**ACTIVITY:**
Print the records below exactly. Omit every picture.
[[ STUDY MATERIAL, beginning ]]
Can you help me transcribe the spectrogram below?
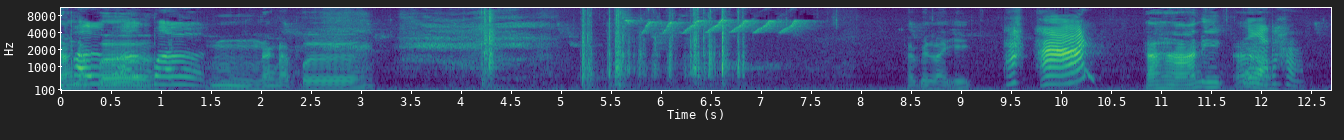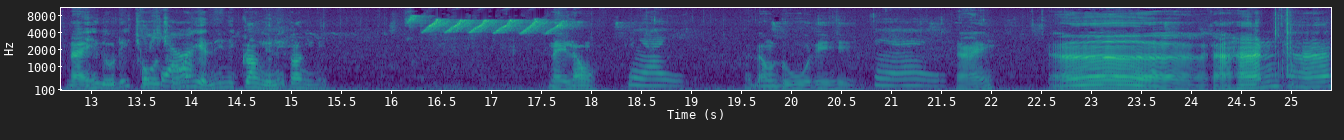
นักดับเพลิงเพลิงอืมนักดับเพลิงแล้วเป็นอะไรอีก ทหาร ทหารอีกอ้าเนี่วยทหาร ไหนดูดิโชว์เขีโชยวว์ให้เห็นนี่นี่กล้องอยู่นี่กล้องอยู่นี่ไหนเล่านี่ไงก็ต้องดูดินี่ไงไหนเออทหารทหาร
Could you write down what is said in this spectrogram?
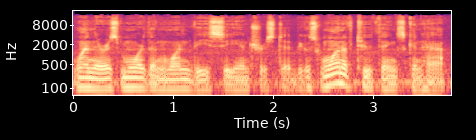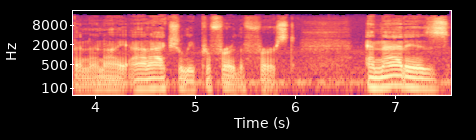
when there is more than one VC interested because one of two things can happen, and I, and I actually prefer the first and that is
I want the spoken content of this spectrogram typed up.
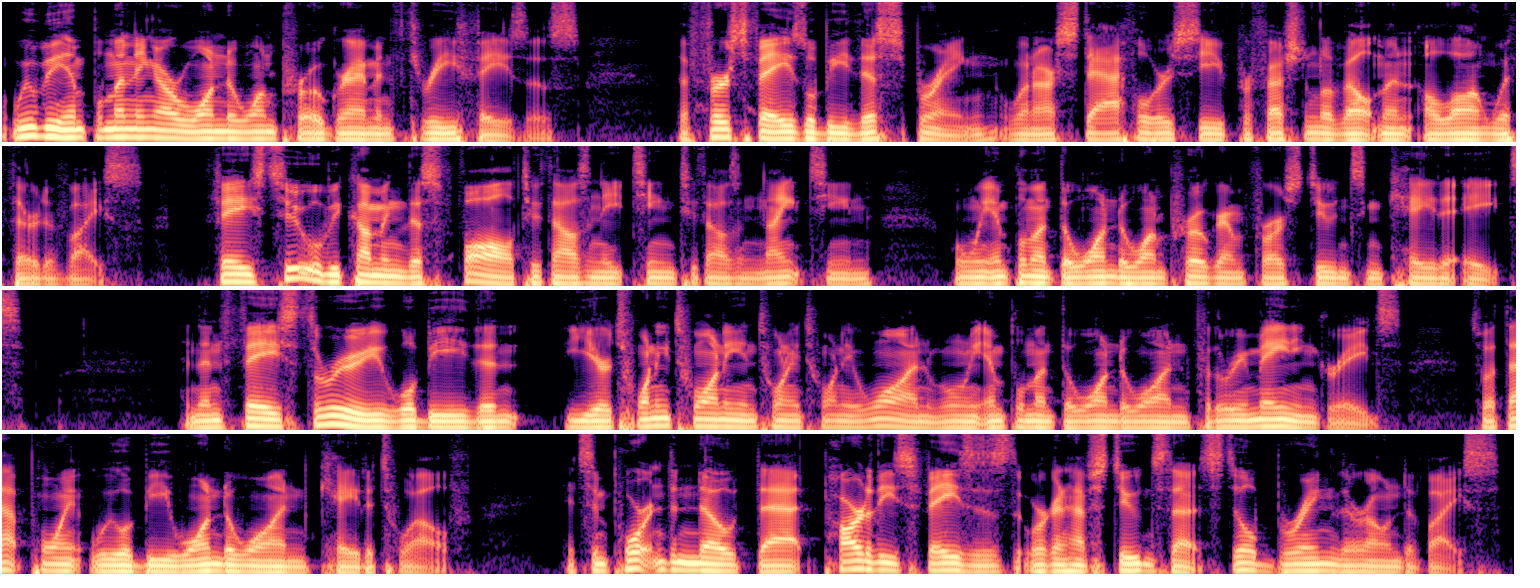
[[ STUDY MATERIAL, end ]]
**ANSWER TO THIS PROBLEM:**
Can you help me transcribe the spectrogram below?
นักดับเพลิงเพลิงอืมนักดับเพลิงแล้วเป็นอะไรอีก ทหาร ทหารอีกอ้าเนี่วยทหาร ไหนดูดิโชว์เขีโชยวว์ให้เห็นนี่นี่กล้องอยู่นี่กล้องอยู่นี่ไหนเล่านี่ไงก็ต้องดูดินี่ไงไหนเออทหารทหาร
Could you write down what is said in this spectrogram?
when there is more than one VC interested because one of two things can happen, and I, and I actually prefer the first and that is
I want the spoken content of this spectrogram typed up.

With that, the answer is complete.